“They were there under the water. Their jewelry was still in place – earrings, nose studs, all of it in place. I should have removed them but how can one think of such things at a time like that?” The man pauses, his eyes looking out into the horizon. The thought of the gold, which could help his two daughters now, torments him. His entire inheritance, all his material wealth, had rested on the ears of his woman. And then he’d seen that gold, still attached to her earlobes, under the water.

He wanted to remember his wife like that, a princess who had walked through the lake on the leaves of lotuses to reach the temple in the middle, and who had slipped and fallen, bestrewing the bed of the lake with jewels. He didn’t want to remember the details that haunted his dreams--the soldiers stopping to make a fire and cook their Wai Wai, the scuffle as the women tried to resist, the broken bangles, the rubber chappal behind the rock, the naked women, and the way they had ended up inside the lake, their arms folded on their breasts, like in a silent prayer.

“The human rights lawyers came. They told us they would send doctors to do medical examinations. They told us not to move the bodies. Then there were blockades and strike, and nobody came,” he says.

“The priest told us then it was too late to perform the death rites. Thirteen days had passed. Then we couldn’t touch the bodies.” The man looked away. “They would have to be washed downriver, without cremation. We were told the bodies ended up far down the river, that they were stuck at a bend.”
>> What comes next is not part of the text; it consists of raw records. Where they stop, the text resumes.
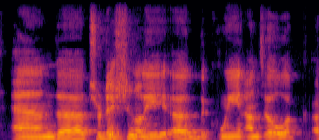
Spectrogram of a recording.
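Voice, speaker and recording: A man speaks with a Dutch accent. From Netherlands. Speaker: management author. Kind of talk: interview conversation. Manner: halting.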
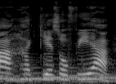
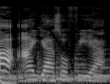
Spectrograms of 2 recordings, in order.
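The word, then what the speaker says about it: Hagia Sophia: ออก เสียง นะ คะ ภาษา กรีก เนี่ย เรียก ว่า ฮาเกีย โซเฟีย แต่ ใน ภาษา ตุรกี เรียก ว่า อายา โซเฟีย ซึ่ง ใน ปัจจุบัน ที่ นี่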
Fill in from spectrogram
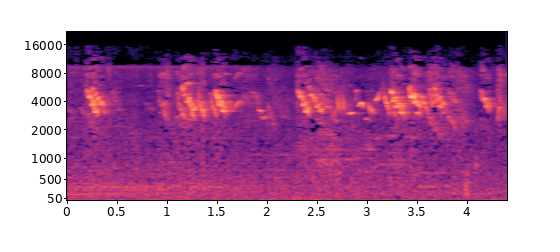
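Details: Male Lemon-bellied White-eye of Lombok, ciak-ciak lure for birds that have stopped singing: separate bursts of high, buzzy chattering chirps, roughly four clusters with short quiet gaps between them.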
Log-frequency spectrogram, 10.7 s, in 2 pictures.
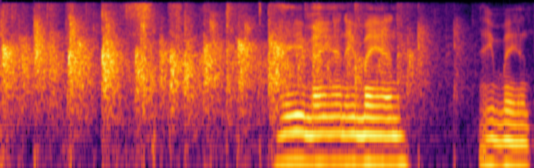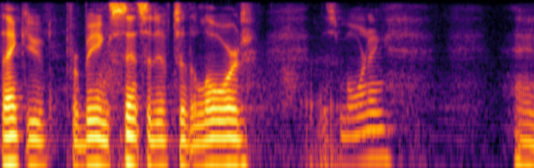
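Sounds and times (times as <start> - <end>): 
church congregation giving a hand clap of praise: 0.0 - 4.8
speech: 2.8 - 4.2, 4.8 - 7.9, 8.6 - 9.4, 10.5 - 10.6.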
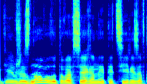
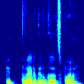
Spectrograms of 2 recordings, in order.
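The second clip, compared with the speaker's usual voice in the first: ordinary delivery, nothing marked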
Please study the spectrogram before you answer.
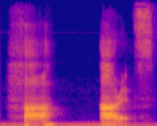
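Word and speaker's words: הארץ: And then the aleph is silent. Aretz. Ha, aretz. Ha, aretz. That's how you read. So putting it together from the beginning. Bereshit bara Elohim et hashamayim ve'et haaretz.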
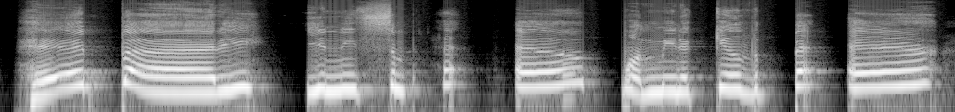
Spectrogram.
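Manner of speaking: high, slow, drawling mock Pauly Shore; hammed-up Pauly Shore offering help; Pauly Shore impression. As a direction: call down lazily like a surfer dude. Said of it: "you only hear Paulie's voice".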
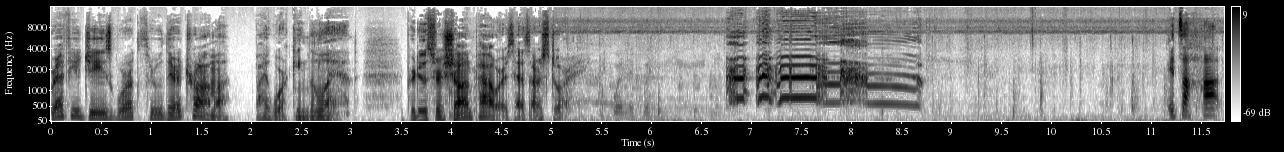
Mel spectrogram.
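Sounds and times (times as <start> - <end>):
speech: 0.0 - 6.2, 11.2 - 11.7
chickens clucking at a community garden farm: 5.1 - 10.9
rooster crowing at a community garden farm: 6.6 - 9.0.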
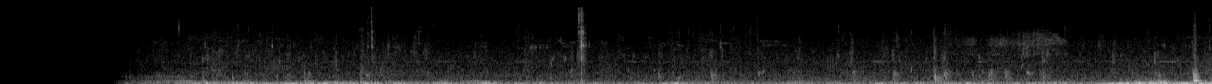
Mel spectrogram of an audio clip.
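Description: Outdoor open-water ambience from a fishing boat: low rumbling wind on the microphone and water lapping at the hull, with a few sharp clicks from the rod and reel being handled. It cuts in suddenly after about a second of silence.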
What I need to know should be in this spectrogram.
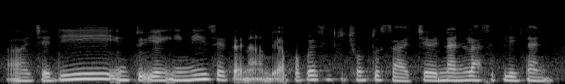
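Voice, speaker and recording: A woman teaches an app step by step in a Malaysian accent, speaking at normal speed with a medium pitch and fairly even intonation. The informal tutorial is conversational, peppered with tag questions to check in. There's a slight hiss or hum, and the sound is dull and lo-fi.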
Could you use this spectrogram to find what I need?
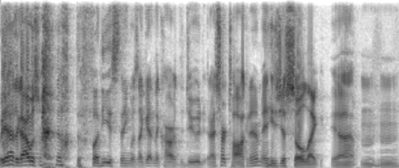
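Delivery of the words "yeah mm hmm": put-on flat monotone, quieter. Retelling how the driver answered small talk, imitating his monotone. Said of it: "like so monotone".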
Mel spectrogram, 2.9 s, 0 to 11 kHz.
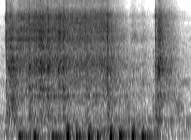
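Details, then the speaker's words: Honda Fortrax 300 ATV that previously wouldn't start, after stopping a leak, started: catches after a few uneven firing pulses, then settles into a steady run; starts cleanly. "I'll give it a start. I think it'll run better because the fact that it was running before was pretty impressive."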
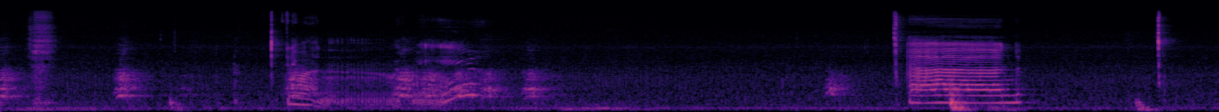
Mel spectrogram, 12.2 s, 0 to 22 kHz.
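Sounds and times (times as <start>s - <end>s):
dogs barking: 0.0s - 0.3s, 1.1s - 2.0s, 3.9s - 5.6s
low steady hum: 0.0s - 12.1s
speech: 2.9s - 3.5s.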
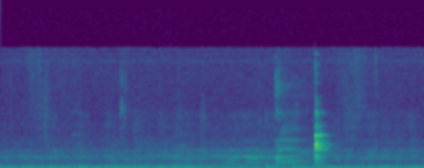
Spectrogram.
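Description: A single short, sharp clink about three-quarters of the way through, over a steady low hum.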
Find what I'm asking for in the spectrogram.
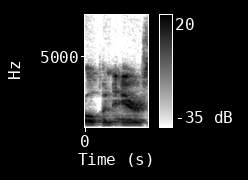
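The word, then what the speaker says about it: openEHR: But combine that with information modeling, like has been around since the 1990s, called one of the most significant of which is Open EHR, or Open Air sometimes it's pronounced.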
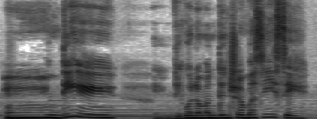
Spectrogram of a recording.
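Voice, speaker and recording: A woman's voice: fairly high pitch, moderate pace, a little mellow, soft background music, natural voice. A woman playing an affectionate, grateful young woman in a radio drama, speaking earnestly and tenderly. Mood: wistful. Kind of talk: Tagalog radio drama dialogue.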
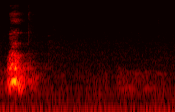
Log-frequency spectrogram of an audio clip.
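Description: A single short, loud bark, once.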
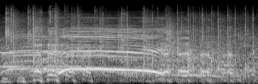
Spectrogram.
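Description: An audience cheers and claps in a dense, steady wash of noise, with a long piercing whistle rising and falling over the crowd for about a second and a half, applauding for Horten at a live recording of Vertshuset at Midgardkollen.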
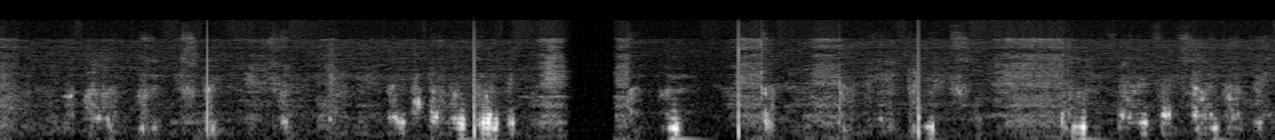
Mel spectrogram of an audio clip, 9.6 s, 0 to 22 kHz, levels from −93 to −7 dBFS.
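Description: Loud pops at 1.56–1.58, 3.55–3.58, 5.53–5.56 and 6.88–6.90 s, each a single sharp thump about 20 dB above the speech, the last nearer 15 dB. A brief voltage step, likely from static or a switch or driver glitch, adds to the signal while the speech continues underneath.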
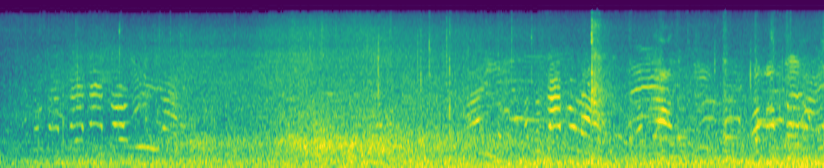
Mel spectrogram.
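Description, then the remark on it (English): Ocean waves wash steadily onto the shore of Hanuta, a small, remote island, a constant rushing roar with gusty wind noise, while faint high-pitched calls rise and fall. “Hanuta is so small that no matter where you are, the sound of the waves is ever present.”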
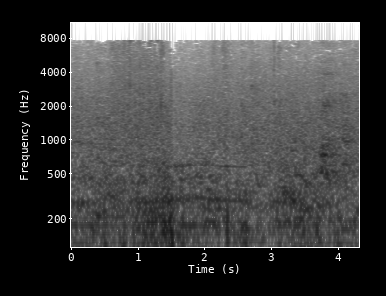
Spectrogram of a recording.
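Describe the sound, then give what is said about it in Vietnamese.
An audience applauds to welcome members who have come from other provinces, in a dense, steady wash of clapping that holds at an even, fairly loud level for the full four seconds, with no voices rising above it. “Những anh chị em từ nơi khác đến đây giơ tay, chúng ta hân hoan chào đón những anh chị em ấy một tràng pháo tay thật lớn.”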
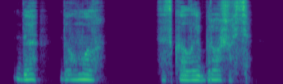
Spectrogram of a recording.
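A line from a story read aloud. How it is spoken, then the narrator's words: Hoarse rasping. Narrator (Russian): хрипел он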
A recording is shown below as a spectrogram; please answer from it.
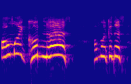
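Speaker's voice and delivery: startled, very high, shocked shouting. Interrupted mid-discussion by something startling, shocked shouting. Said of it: "Sorry, sorry, I'm shouting".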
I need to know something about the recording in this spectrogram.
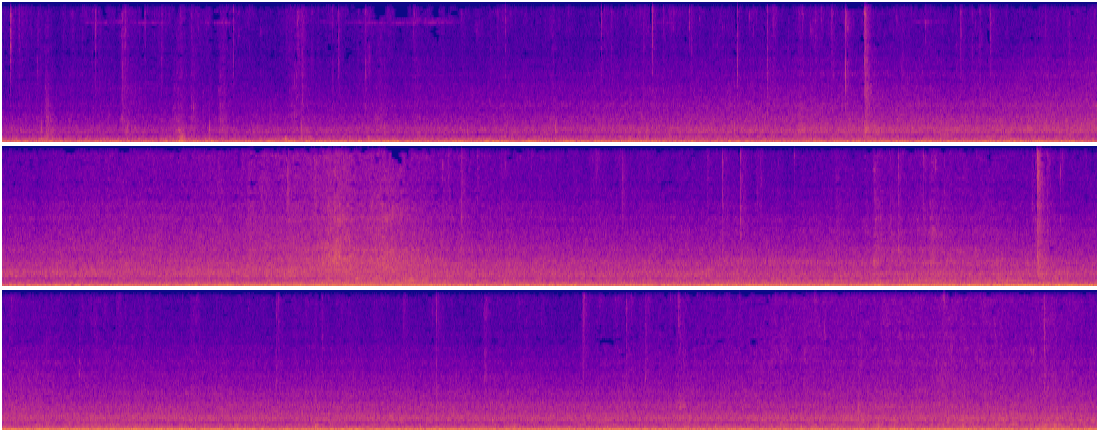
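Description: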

The man’s eyes told the listener all he needed to know. This is the memory that would never leave the man. This, of the bodies, their rites unfulfilled, the souls of the two women forever in torment, stuck in the bend.

“Later I heard the soldiers had said that they’d killed the wrong people, and they were sorry. They come around every once in a while to check. I think they wanted to know whose family they had killed. They were curious.” The man is weary, a weariness that nothing will ever be able to erase.

“My son recognized the man from that night. A handsome young man, well-built. He came back past our house again, looking at us with those eyes. He asked me for rice. I told him I didn’t have any. So he picked radishes out of the ground and ate them.” There is no anger in his voice.

“Eat them, I can’t stop you from eating them, I told him. You have taken everything I had. How can I stop you now?”   

Joshi is a Nepali writer and filmmaker based in Kathmandu. She is the author of End of the World, a book of short stories.